Air bags, a matter of contention between the government and automakers for more than two decades, are likely to be as common as rearview mirrors in the 1990s.

General Motors Corp. announced this week that it will put air bags on both the driver and front-seat passenger sides of all of its domestically produced automobiles beginning in 1995.

Chrysler Corp. this year began putting driver's-side air bags in all of its U.S.-made cars. Ford Motor Co. installs driver's-side bags in nearly 40 percent of its cars; Daimler-Benz, Volvo and Porsche include air bags in all of their U.S. automobiles.

That these devices are joining the ranks of such commonplace auto safety items as shatterproof glass and dual hydraulic brakes is a victory for consumer groups and government auto-safety officials who have been pushing for air bags since 1968.

But auto-safety experts and industry officials warn that challenges remain that could serve to impede the swiftness with which these devices are put in place.

There have been numerous problems at plants where air bag components are made, including fires that have restricted the availability of the devices and raised questions about the safety of their manufacturing process.

On the legal front, the auto industry is keeping a careful watch on several lawsuits filed by consumers who charge that the air bags installed in their cars did not function properly.

Chrysler earlier this year was threatened with legal action because air bags in some of its cars inflated too quickly, causing facial abrasions and other minor injuries to drivers. In another suit, Mercedes Benz is facing legal action from the family of an accident victim who charged that the air bag failed to deploy in a rollover accident. The case is still pending.

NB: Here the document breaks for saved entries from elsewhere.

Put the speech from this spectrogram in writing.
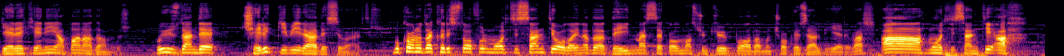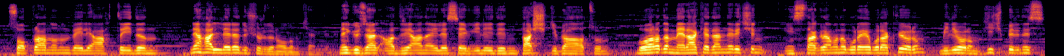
gerekeni yapan adamdır. Bu yüzden de çelik gibi iradesi vardır. Bu konuda Christopher Moltisanti olayına da değinmezsek olmaz çünkü bu adamın çok özel bir yeri var. Ah Moltisanti ah Soprano'nun veliahtıydın. Ne hallere düşürdün oğlum kendini. Ne güzel Adriana ile sevgiliydin, daş gibi hatun. Bu arada merak edenler için Instagram'ını buraya bırakıyorum. Biliyorum hiçbiriniz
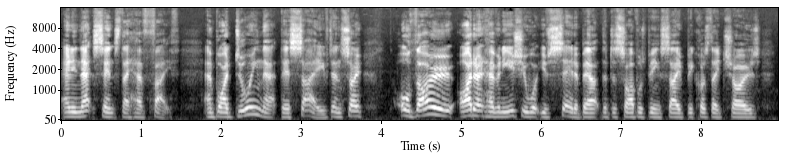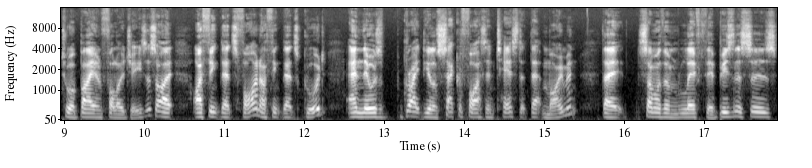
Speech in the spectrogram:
And in that sense they have faith. And by doing that they're saved. And so although I don't have any issue what you've said about the disciples being saved because they chose to obey and follow Jesus, I, I think that's fine. I think that's good. And there was a great deal of sacrifice and test at that moment. They some of them left their businesses,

The devices are inflated within milliseconds by a gas known as sodium azide, creating a balloon barrier between human bodies and hard objects that can cause fatal injuries. Currently, most air bags are installed in the hub of car steering wheels, protecting drivers only.

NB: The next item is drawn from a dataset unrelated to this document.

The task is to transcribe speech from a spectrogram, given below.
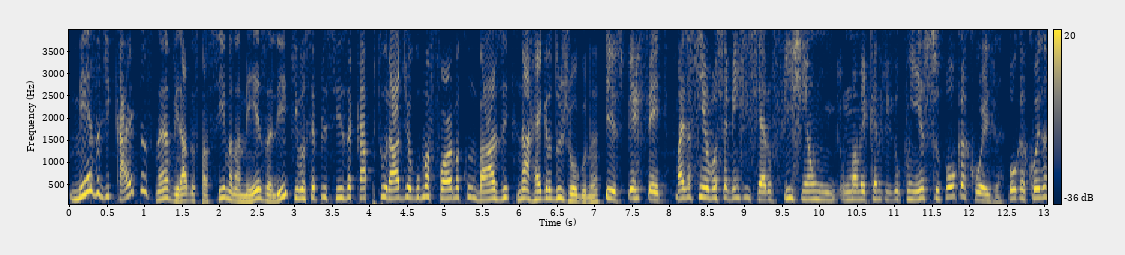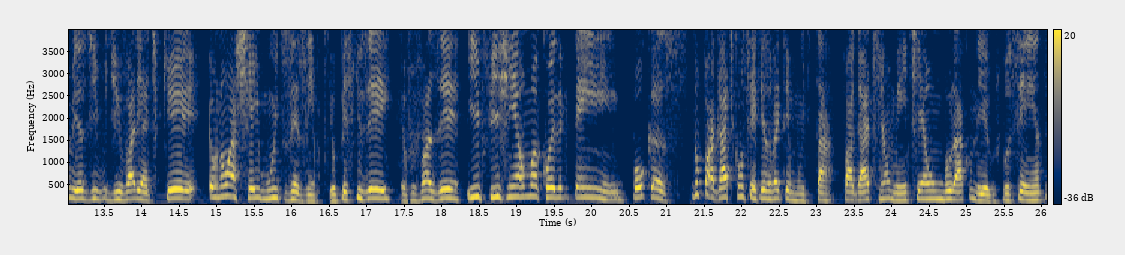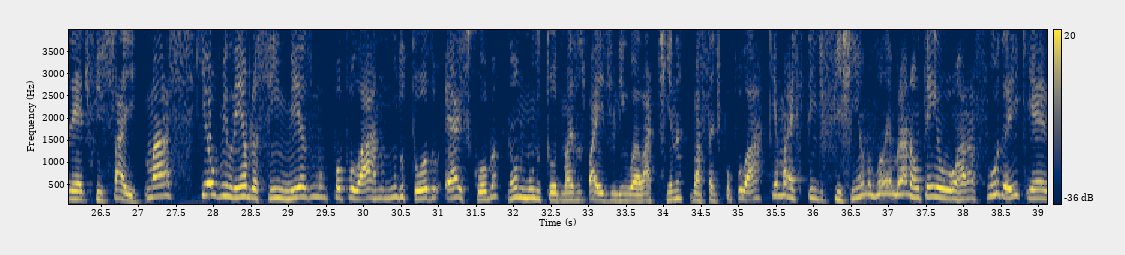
mesa de cartas, né? Viradas pra cima na mesa ali, que você precisa capturar de alguma forma com base na regra do jogo, né? Isso, perfeito. Mas assim, eu vou ser bem sincero, o phishing é um- uma mecânica que eu conheço pouca coisa. Pouca coisa mesmo de, de variante, porque eu não achei muitos exemplos. Eu pesquisei, eu fui fazer, e phishing é uma coisa que tem poucas... No Pagate com certeza vai ter muito, tá? Pagate realmente é um buraco negro. Você entra e é difícil sair. Mas que eu me lembro assim, mesmo popular no mundo todo, é a escoba. Não no mundo todo, mas nos países de língua latina, bastante popular. O que mais que tem de phishing? Eu não vou lembrar não. Tem o Hanafuda aí, que é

Chrysler's earlier problems with air bag-equipped cars, in which it drew legal threats from consumers and safety advocates, largely disappeared March 12 when two Chrysler Le Barons crashed in Culpeper County in Virginia.

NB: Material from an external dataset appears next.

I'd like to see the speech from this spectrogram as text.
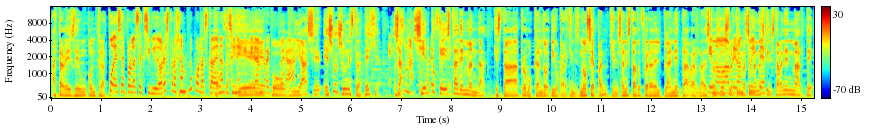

The accident was the first in which both cars deployed air bags, allowing drivers in each vehicle to walk away from what Virginia state troopers said could have been a fatal event.

Chrysler Chairman Lee A. Iacocca, who once said that safety does not sell cars, used the accident in television ads to boost Chrysler sales.

The lesson was not lost on GM, said Robert Rogers, GM's director of auto safety.

"We think that the market is ready for air bags and that the supplier industry is ready," Rogers said, referring to some early air bag production problems.

The problems involved several fires, which damaged production facilities at air bag plants in Canada and Arizona. According to GM and Chrysler, the problems involved materials used in the production process. While those problems have been identified, auto manufacturers say that their suppliers are still proceeding cautiously in speeding up production.

Still, the outstanding lawsuits and other challenges appear to be giving pause to the Japanese automakers, often regarded as technology leaders in the auto industry, who are still cool to air bags.

"The Japanese car companies are out of touch with the marketplace on this one," said Clarence Ditlow, executive director of the Washington-based Center for Auto Safety.

Some auto-safety experts speculated that the Japanese were holding off on air bags until they could get a better sense of the litigation the devices might generate.

"The Japanese are awfully afraid of lawsuits. If they can avoid litigation by legally substituting technology, they'll do it," said a lawyer for a European car company who asked not to be named.

Spokesmen for Toyota Motor Corp. and Honda Motor Co. disagreed with those accusations but declined to discuss specifics about their plans.

"We originally led the Japanese industry in the usage of air bags, and we intend to continue to excel in that area in the future," said Honda spokesman Kurt Antonius. Seven percent of new Hondas sold in the United States have air bags.

Toyota offers air bags in 15 percent of its U.S. cars. But a spokeswoman for that company declined comment on whether that percentage will be increased in the future.

Although the U.S. automakers in recent years have moved aggressively to make air bags standard features, they have spent decades fighting the idea.

"In 1970, GM promised to have air bags in most of its cars by 1974. But that never happened," said Ditlow. "This time, I believe them. They're going to do it because of federal regulation and the marketplace, which is demanding air bags."

Former secretary of transportation Elizabeth Dole in 1984 set the stage for what would ultimately be a compromise on the issue: She forced automakers by 1989 to choose between state laws mandating seat belt use or a federal regulation requiring air bags or other automatic crash protection devices.

The automakers pushed for the seat belt laws but got statutes that were too weak to meet Dole's demands. American car companies, which at first chose automatic belts over air bags, soon discovered that consumers preferred using a combination of manual belts and air bags instead.